In 1982, when Pope John Paul II visited Brazil, military officials offered to transport him in a helicopter, but Arns, who had met the pontiff at the airport, told him that if he went with the military, he would go alone. (The pope stayed with Arns.) More generally, Arns favored the outlook of liberation theology, which held that the Catholic Church should advocate for the poor. “In our country, 2 percent of the population has more wealth than the other 98 percent. This is a scandal,” he once observed in a quote reported by the London Guardian. Acting to correct this disparity, he fostered the establishment of AIDS prevention clinics and of ministries to the homeless and to criminals housed in São Paulo's prisons. He also became legendary for his ability to communicate with audiences ranging from slum street dwellers to heads of state.

Policies Frustrated by Church Hierarchy

As Arns readily admitted, according to Alves, conservative critics regarded his prison ministry as “defense of bandits, not defense of human rights.” After telling the poor in Recife that they should eat meat on the fasting day of Ash Wednesday if it was available, he received a substantial amount of “hate mail.” After years of unease with regard to Arns's policies, conservative Catholics in Rome, led by Prefect of the Congregation for the Doctrine of the Faith Joseph Ratzinger (later Pope Benedict XVI), took steps to reduce the cardinal's influence. The Archdiocese of São Paulo was split into five dioceses, leaving Arns as archbishop of only the central part, and of only seven million people instead of 16 million. Arns criticized the move for its effect of separating rich and poor Catholics.

In his later years, Arns received more than 40 awards. Especially after the dissolution of Brazil's military dictatorship, a development Arns was credited with helping to foster, he was ranked as one of his country's most influential individuals. Between 1979 and 1985 he was involved with a documentary project called Brazil Nunca Mais (“Brazil: Never Again”), which recorded episodes of torture carried out by the government.

Arns also helped to found a 1983 voting rights movement that was crucial in bringing about the restoration of democracy to the country. The New York Times named Arns among 50 individuals who make the world better, and the United Nations' UNHCR refugee agency cited him for his work on behalf of human rights. In 1994 Arns also was awarded Japan's Niwano Peace Prize.

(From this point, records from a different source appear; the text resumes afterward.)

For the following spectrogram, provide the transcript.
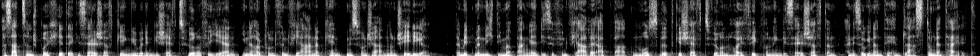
Ersatzansprüche der Gesellschaft gegenüber dem Geschäftsführer verjähren innerhalb von fünf Jahren ab Kenntnis von Schaden und Schädiger. Damit man nicht immer bange diese fünf Jahre abwarten muss, wird Geschäftsführern häufig von den Gesellschaftern eine sogenannte Entlastung erteilt.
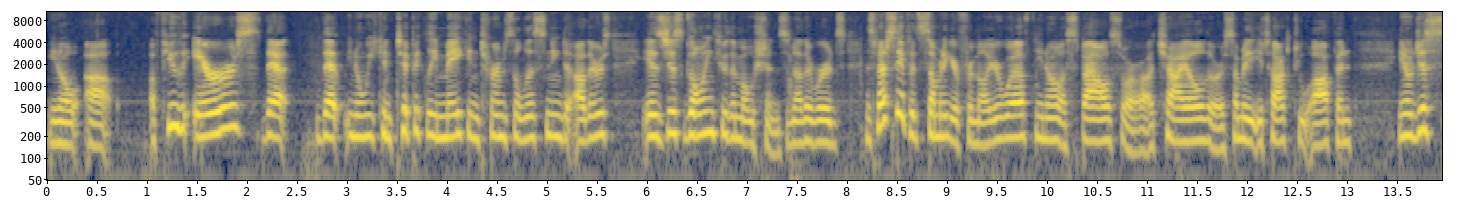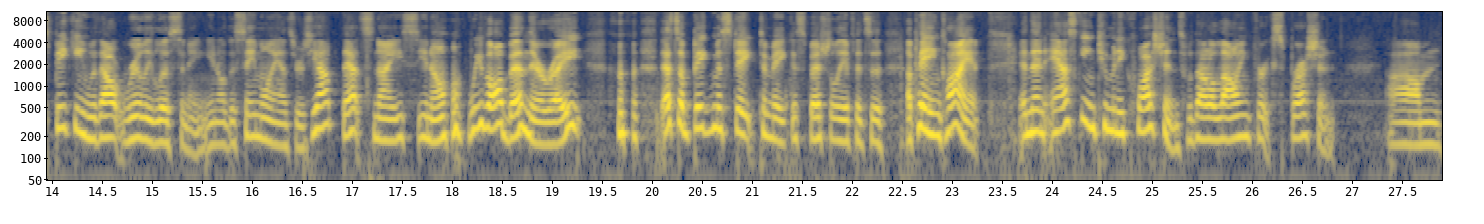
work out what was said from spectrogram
you know, uh, a few errors that that you know we can typically make in terms of listening to others is just going through the motions in other words especially if it's somebody you're familiar with you know a spouse or a child or somebody that you talk to often you know just speaking without really listening you know the same old answers. Yep that's nice you know we've all been there right? That's a big mistake to make especially if it's a, a paying client. And then asking too many questions without allowing for expression. Um,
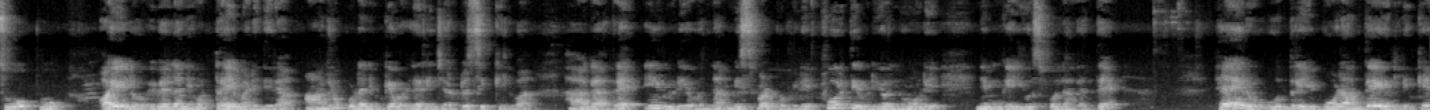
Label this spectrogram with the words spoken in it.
ಸೋಪು ಆಯಿಲು ಇವೆಲ್ಲ ನೀವು ಟ್ರೈ ಮಾಡಿದ್ದೀರಾ? ಆದರೂ ಕೂಡ ನಿಮಗೆ ಒಳ್ಳೆ ರಿಸಲ್ಟು ಸಿಕ್ಕಿಲ್ವಾ? ಹಾಗಾದರೆ ಈ ವಿಡಿಯೋವನ್ನು ಮಿಸ್ ಮಾಡ್ಕೊಬೇಡಿ. ಪೂರ್ತಿ ವಿಡಿಯೋ ನೋಡಿ ನಿಮಗೆ ಯೂಸ್ಫುಲ್ ಆಗುತ್ತೆ. ಹೇರು, ಉದ್ರಿ ಬೋಳಾಗದೇ ಇರಲಿಕ್ಕೆ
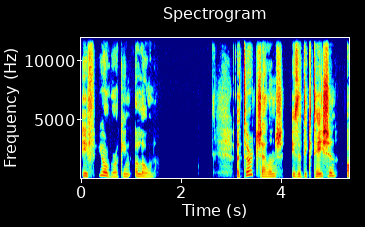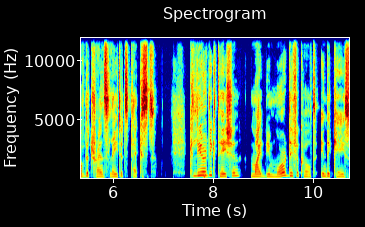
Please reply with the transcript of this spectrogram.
if you're working alone. A third challenge is a dictation of the translated text. Clear dictation might be more difficult in the case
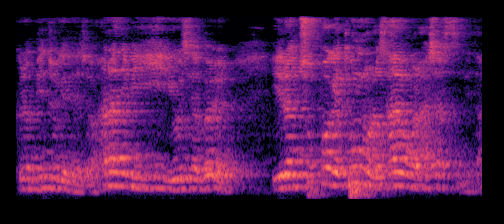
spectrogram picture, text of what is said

Arns remained in the public eye after his retirement, not hesitating to weigh in with controversial opinions. He criticized the U.S. invasion of Afghanistan in response to the terrorist attacks of September 11, 2001, arguing that, as quoted by the National Catholic Reporter, “You don't know who did it. It's a war against a nation when one man or two or three or ten are responsible.”

Turning from the political to the spiritual, Arns bucked the Catholic establishment by backing the abolition of rules requiring celibacy of priests. He also supported the ordination of female priests, telling Dennis Coday of the National Catholic Reporter that “I am in favor of the promotion of women and always defended their ordination by the Catholic church. My mother raised 21 children, 13 of her own and eight by adoption, and all of them accomplished what they set out to do. How can I accept that women be treated as less than men?” Arns died in São Paulo on December 14, 2016, after suffering complications from pneumonia.


National Catholic Reporter, July 26, 1996, Francis McDonagh, “Brazil's Arns Embodies Vatican II Church,” p. 12; October 11, 1996, Pamela Schaeffer, “Cardinal Arns Says Pope Gives His Curia Free Rein,” p. 2; April 5, 2002, “Brazil Cardinal Recalls Battles with Curia,” p. 15; March 4, 2005, Dennis Coday, “The Pope of the Divided Heart,” p. 6; December 30, 2016, Lise Alves, “Human Rights Champion Cardinal Arns Dies at 95,” p. 14.

New York Times, December 20, 2016, Richard Sandomir, “Cardinal Paulo Evaristo Arns Dies at 95; Fought Torture,” p. A20.


Guardian (London, England), December 16, 2016, (December 16, 2016), “Cardinal Paulo Evaristo Arns Obituary.”□

(MLA 8th Edition)